President Mary McAleese recognised this during her visit to the Ploughing Championships, remarking that the record opening-day attendance of 66,000 were creating an inspirational sign of what the country could achieve, by their presence.
She interpreted the show of strength at Athy as a big statement about the faith and pride we have in ourselves and the hopes we have of putting our country back on the map of economic progress and prosperity.
She praised the community effort to transform a working farm into a temporary city, despite the tough economic climate.
Much the same spirits will be in evidence at the next big agri-shows, Beef Expo Ireland in Kilkenny next weekend and the National Dairy Show in Millstreet, Co Cork, on Saturday, October 16. Both are showcases for pedigree cattle breeding.
At the National Dairy Show, farmers will attend a discussion on how they can expand Irish milk production by 50%, and how the processing industry can cope with the extra supply, in the Irish Examiner Farming Forum.
Ireland’s 18,000 or so dairy farmers can be confidently predicted to deliver on target, if the higher profitability of dairying, compared with other farming enterprises, continues.
Although 2009 was one of their worst years ever, leaving many saddled with extra debts, dairy farmers have bounced back full of life, thanks to improved milk prices and suitable weather conditions.
As for processing capacity, the Forum at the Dairy Show will hopefully bring clues as to how the industry will show the co-operation for which it is famous, and come together to devise a cost-effective solution.
Hopefully, dairying expansion will affect the beef market favourably, from the point of view of cattle farmers, and supply and demand trends will return profitability to the majority of them, to match the rapidly improving genetic merit of our beef cattle, which will be on show to an audience of key international visitors at Beef Expo Ireland in Kilkenny.
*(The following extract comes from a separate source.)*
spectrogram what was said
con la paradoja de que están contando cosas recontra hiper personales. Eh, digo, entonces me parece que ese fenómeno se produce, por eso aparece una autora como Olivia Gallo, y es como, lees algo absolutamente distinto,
But milk production is the place to be for the feelgood factor, so rare in Ireland today.
And the pedigree breeders whose cattle will be on show at Millstreet cannot be matched for their enthusiasm in producing the best genetics for the hoped-for booming Irish dairy industry of the next 10 years.
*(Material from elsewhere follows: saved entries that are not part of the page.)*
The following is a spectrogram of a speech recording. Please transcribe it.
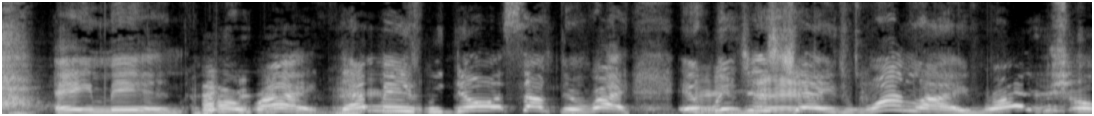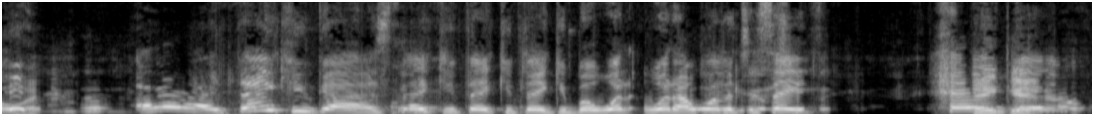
Amen. All right. That means we're doing something right. If we just Amen. change one life, right? Go. All right. Thank you guys. Thank you. Thank you. Thank you. But what, what I wanted to say, hey, Hey, Gail. Gail.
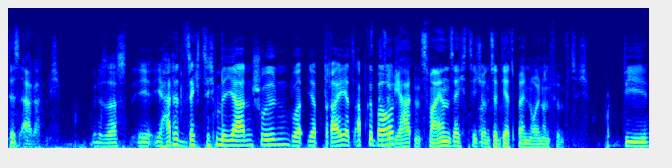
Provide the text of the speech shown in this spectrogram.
das ärgert mich wenn du sagst, ihr, ihr hattet 60 Milliarden Schulden, du, ihr habt drei jetzt abgebaut. Also wir hatten 62 und sind jetzt bei 59. Wie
Seeing the teams of young handlers, members of the Irish Holstein Friesian Association Young Members section, at work at Millstreet, is the proof that this at least is a business with a future in Ireland.
Hard though it is to believe in an economy at rock-bottom, high quality dairy animals are a commodity in great demand.
At a recent sale of breeding stock from the Lisduff herd at Whitechurch, Co Cork, top bidders in a very large attendance paid €4,500 and €4,400 for bulls, and €2,250 on average for heifers.
Buyers travelled from Cork, Kerry, Limerick, Tipperary, Clare, Galway, Monaghan, Meath, Westmeath, Wexford and Waterford.
Agriculture’s newfound place as a shining light in a blighted economy has not been lost on the commentators.
Writing in the Sunday Business Post, economist David McWilliams predicts Ireland’s recovery will be more GAA than IDA, less bond market, more farmer’s market.
He says promoting local industries and producing and selling among themselves has sown the seeds of growth in Iceland, a country now becoming more attractive for outside investors than Ireland.
Here, agriculture has the plans in place for growth, and enough confidence on the ground to pull it off. Visit the upcoming agri-shows and see for yourself.